The first thing you notice about Marie Darrieussecq's novels would be their size. Each of this young French writer's novels are small and svelte, no doubt leaner by their elision of classic story elements like setting, character background, and occasionally plot. As a result, between the pages of these apparently benign pocket novels we are ambushed by an unexpected challenge in Darrieussecq's tangled and weighty prose. By refusing to orient the reader in the most basic ways, Darrieussecq requires us to orient ourselves, a task that poses difficulty only if we are unwilling to give ourselves wholly to Darrieussecq's dense style. Undercurrents follows a mother and daughter after their escape to a French seaside, and the husband, grandmother, and private investigator who follow them. The sea's rhythms help tell this story of displacement.
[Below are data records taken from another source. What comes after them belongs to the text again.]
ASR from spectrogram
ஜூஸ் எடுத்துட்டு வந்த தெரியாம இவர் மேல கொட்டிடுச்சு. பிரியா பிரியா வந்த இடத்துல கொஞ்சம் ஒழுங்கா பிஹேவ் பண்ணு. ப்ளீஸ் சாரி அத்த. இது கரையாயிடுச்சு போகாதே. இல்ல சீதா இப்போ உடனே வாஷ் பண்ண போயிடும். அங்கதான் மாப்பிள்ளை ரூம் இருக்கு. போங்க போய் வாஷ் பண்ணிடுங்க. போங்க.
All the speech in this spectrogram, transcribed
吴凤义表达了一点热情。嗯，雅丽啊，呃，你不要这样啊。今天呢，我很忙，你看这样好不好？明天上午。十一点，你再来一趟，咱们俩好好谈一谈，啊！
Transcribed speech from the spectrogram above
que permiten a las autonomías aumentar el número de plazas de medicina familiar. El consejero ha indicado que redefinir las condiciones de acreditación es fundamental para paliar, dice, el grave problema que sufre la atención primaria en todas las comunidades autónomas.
Dislocation is the motif of Darrieussecq's earlier novels as well: Pig Tales concerns a prostitute turned pig who is driven away because of her heinous metamorphosis, while My Phantom Husband tells the story of a woman sent into a spiraling depression after the mysterious disappearance of her husband. Compared to these others, Undercurrents is the most ordinary. In the author's lexicon, however, ordinary is a loaded word; her talent lies in taking the quotidian details of everyday life and rendering them strange and exotic. In light of this, Undercurrents is riskier than what came before. In Darrieussecq's hands, a brief, simple story is exploded into carefully crafted minutiae: "The words slow down, stretch out, coil up." The result is a decadent, indulgent novel that, although grounded in the physical, remains a largely psychological endeavor. KYLA JONES
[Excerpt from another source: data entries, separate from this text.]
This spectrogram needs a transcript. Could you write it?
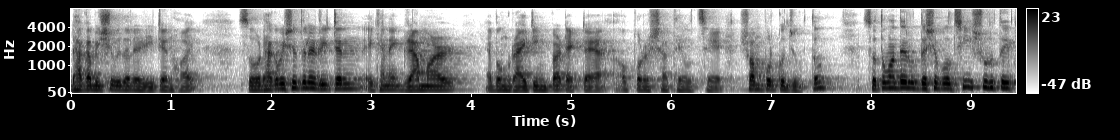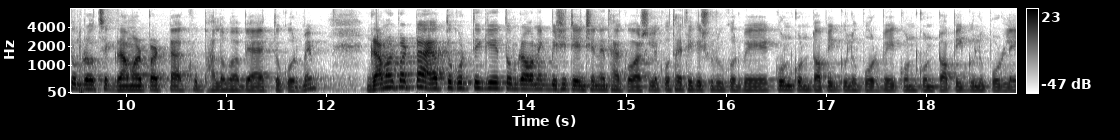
ঢাকা বিশ্ববিদ্যালয়ে রিটেন হয়। সো ঢাকা বিশ্ববিদ্যালয়ের রিটেন এখানে গ্রামার এবং রাইটিং পার্ট একটা অপরের সাথে হচ্ছে সম্পর্কযুক্ত। সো তোমাদের উদ্দেশ্যে বলছি, শুরুতেই তোমরা হচ্ছে গ্রামার পার্টটা খুব ভালোভাবে আয়ত্ত করবে। গ্রামার পার্টটা আয়ত্ত করতে গিয়ে তোমরা অনেক বেশি টেনশনে থাকো, আসলে কোথায় থেকে শুরু করবে, কোন কোন টপিকগুলো পড়বে, কোন কোন টপিকগুলো পড়লে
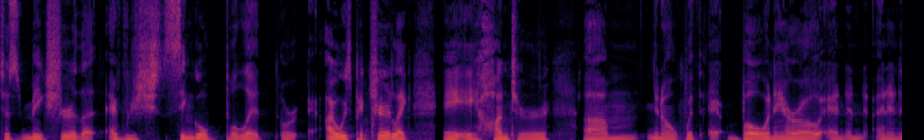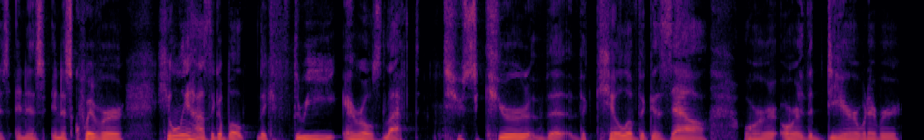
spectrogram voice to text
just make sure that every single bullet or i always picture like a, a hunter um you know with bow and arrow and and, and in his in his in his quiver. He only has like about like three arrows left to secure the the kill of the gazelle or or the deer or whatever.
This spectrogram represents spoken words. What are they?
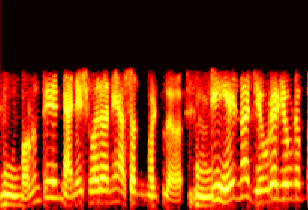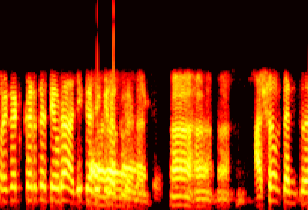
म्हणून ते ज्ञानेश्वराने असं म्हटलं. की हे ना जेवढं जेवढं प्रकट करतं तेवढं अधिक अधिक लपलं जातं हा हा हा असं त्यांचं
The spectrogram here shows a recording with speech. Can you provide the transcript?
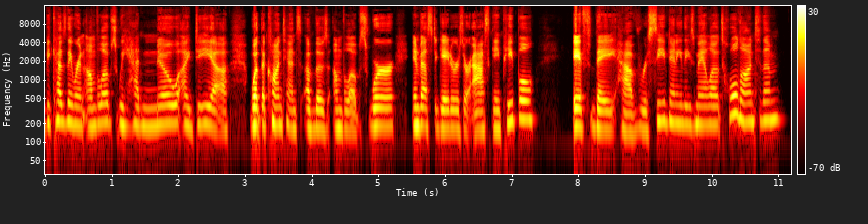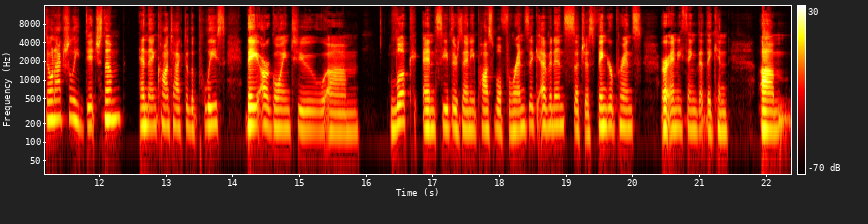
because they were in envelopes, we had no idea what the contents of those envelopes were. Investigators are asking people if they have received any of these mailouts, hold on to them, don't actually ditch them, and then contact the police. They are going to um, look and see if there's any possible forensic evidence, such as fingerprints or anything that they can, um,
LOST AND FOUND
by Theodore Dreiser
(Black Sparrow Press)
Black Sparrow Press has reissued in full, unexpurgated glory Newspaper Days, the second volume of American novelist Theodore Dreiser's autobio- graphy. Originally conceived as but a single installment in a sweeping literary project called The History of Myself, the memoir documents the tumultuous, ass-busting years Dreiser spent eking out a living as a stringer for various big-city papers. It's a zinger, this book--one of the most pleasing, engaging, and interesting works I've read in a very long time, by anyone.
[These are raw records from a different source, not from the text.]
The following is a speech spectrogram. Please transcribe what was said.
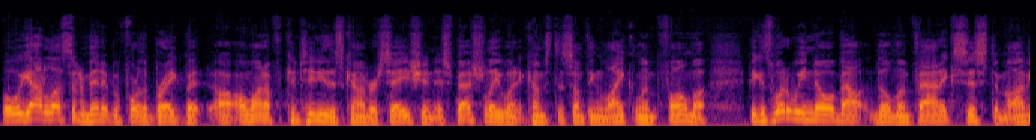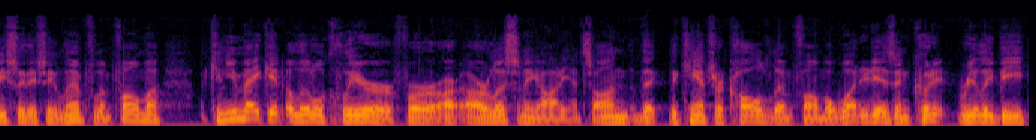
Well, we got less than a minute before the break, but I want to continue this conversation, especially when it comes to something like lymphoma, because what do we know about the lymphatic system? Obviously, they say lymph, lymphoma. Can you make it a little clearer for our, our listening audience on the, the cancer called lymphoma, what it is, and could it really be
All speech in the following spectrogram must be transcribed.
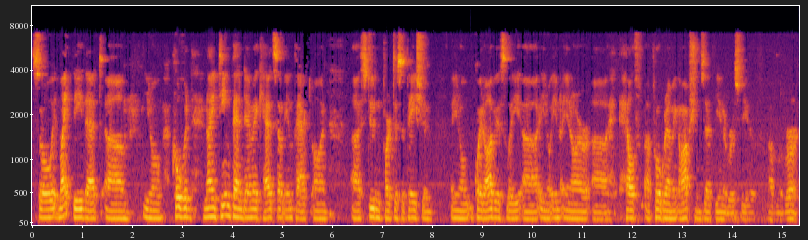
So it might be that um, you know COVID-19 pandemic had some impact on uh, student participation. You know, quite obviously, uh, you know, in in our uh, health uh, programming options at the University of, of La Verne.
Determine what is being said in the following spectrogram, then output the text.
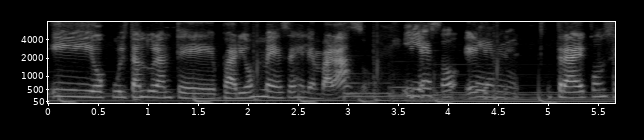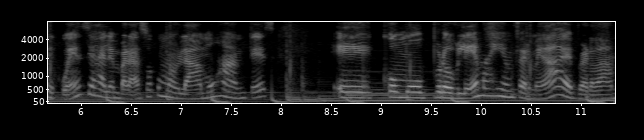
y ocultan durante varios meses el embarazo. Y eso eh, trae consecuencias al embarazo, como hablábamos antes, eh, como problemas y enfermedades, ¿verdad?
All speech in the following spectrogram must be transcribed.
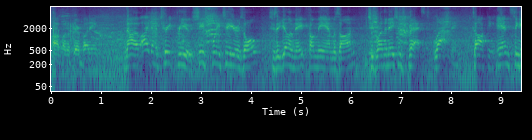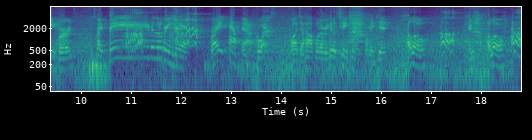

In its scope (nearly 700 pages), scene (fin-de-siècle urban-industrial America), trajectory (the coming-of-age of a brilliant novelist), and style (straight-up American naturalism), Newspaper Days seems to capture every palpitation of Dreiser's young soul, while at the same time providing a breathtaking, uniquely revealing panorama of American society as it busts the seams on the 20th century. Dreiser, who eventually abandoned journalism to write such classic novels as Sister Carrie and An American Tragedy, is wickedly, hilariously vivid in his depiction of newsroom goings-on: the strange, jaded idiosyncrasies of veteran reporters, the internal politics of bureau chiefs, the elephantine hypocrisies of media spin. He offers sharp, canny expositions on corporate corruption and class warfare, as well as all manner of Whitmanesque disquisition on Western history, literary theory, classic philosophy, and the nature of the teeming, spinning cosmos. And running parallel to and impacted by all of this valuable social history is the most intimate, candid portrait of Dreiser's own anxious, neurotic, hyperactive, libidinous, brilliant psyche as he awakens to the wide world. This is a grand American book. Every sentence sings. RICK LEVIN